If you ask your mortgage servicer for information, can the servicer refuse to provide it? The complaint for this class action alleges that Wells Fargo Bank, NA violated the Real Estate Settlement Procedures Act (RESPA) when it refused to answer customer Requests for Information (RFIs) and Notices of Error (NOEs).

RESPA allows a borrower to send a qualified written request (QWR) to the servicer of a “federally related mortgage loan” to either request information or assert that there is an error in the borrower’s account. The servicer must then acknowledge the request within five days and provide an answer within thirty days. In the case of an error, the answer should include either a correction of the account or an explanation of why the servicer believes the account is correct.

In January 2013, the Consumer Financial Protection Bureau (CFPB) added Regulation X, which set forth a number of rules for mortgage markets, including guidance on responses to QWRs. 

In this case, three different plaintiffs sent QWRs to Wells Fargo, the servicer for their mortgages. The letters consisted of RFIs or NOEs. In all three cases, Wells Fargo refused to provide answers, saying that their “account[s were] in active litigation” and that it would not respond to the QWRs “because the issues raised are the same or very closely related to the issues raised in the pending litigation.”

The complaint claims that there is no “active litigation” exception to the law requiring answers to QWRs. 

The complaint asserts, “Wells Fargo’s practice of sending Active Litigation Letters and failing to provide substantive responses to borrowers QWRs, RFIs, and NOEs is part of a sustained pattern and practice of noncompliance with RESPA and Regulation X.” Not only that; the complaint says that “Wells Fargo’s conduct was already the subject of a prior class action lawsuit filed in this District against Wells Fargo, as well as other lawsuits across the country.”

The assertion of an Active Litigation exception is particularly problematic because, the complaint says, “a majority of homeowners sending QWRs, RFIs, and/or NOEs are involved in defending against foreclosure” so that “permitting this kind of conduct would allow mortgage servicers and creditors … to unjustly hide behind the foreclosure process to unlawfully extinguish their obligations under RESPA and Regulation X.”

The class for this action is all borrowers in the US (1) who sent to Wells Fargo a Qualified Written Request in the form of a Request for Information or Notice of Error, and (2) to whom Wells Fargo refused to provide a complete response in reference to the information requested or perform an investigation into errors, on the grounds that the accounts were in “active litigation” or that “the issues raised are the same or very closely related to the issues raised in the pending litigation.”
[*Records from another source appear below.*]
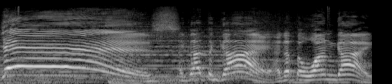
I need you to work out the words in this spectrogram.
Yes! I got the guy. I got the one guy.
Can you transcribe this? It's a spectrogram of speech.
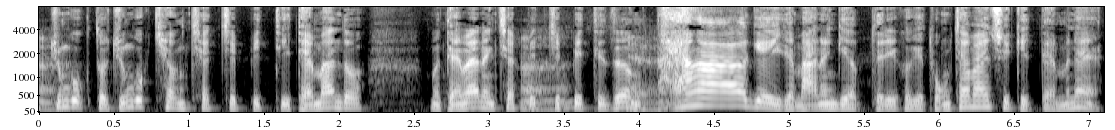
예. 중국도 중국형 챗 GPT, 대만도 뭐 대만행 챗 GPT 등 네. 다양하게 이제 많은 기업들이 거기에 동참할 수 있기 때문에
There is a subclass for those in the class who submitted a second QWR after the first one was rejected.

Article Type: Lawsuit
Topic: Consumer

Most Recent Case Event

Wells Fargo Refusal of Proper Response to Borrowers RESPA Complaint

November 7, 2019

If you ask your mortgage servicer for information, can the servicer refuse to provide it? The complaint for this class action alleges that Wells Fargo Bank, NA violated the Real Estate Settlement Procedures Act (RESPA) when it refused to answer customer Requests for Information (RFIs) and Notices of Error (NOEs).

wells_fargo_respa_written_responses_compl.pdf

Case Event History

Wells Fargo Refusal of Proper Response to Borrowers RESPA Complaint

November 7, 2019

If you ask your mortgage servicer for information, can the servicer refuse to provide it? The complaint for this class action alleges that Wells Fargo Bank, NA violated the Real Estate Settlement Procedures Act (RESPA) when it refused to answer customer Requests for Information (RFIs) and Notices of Error (NOEs).

wells_fargo_respa_written_responses_compl.pdf
Tags: Failure to Provide Proper Info on Mortgage, Mortgage-Related Unfair Practices, Servicing Your Mortgage, Your Bank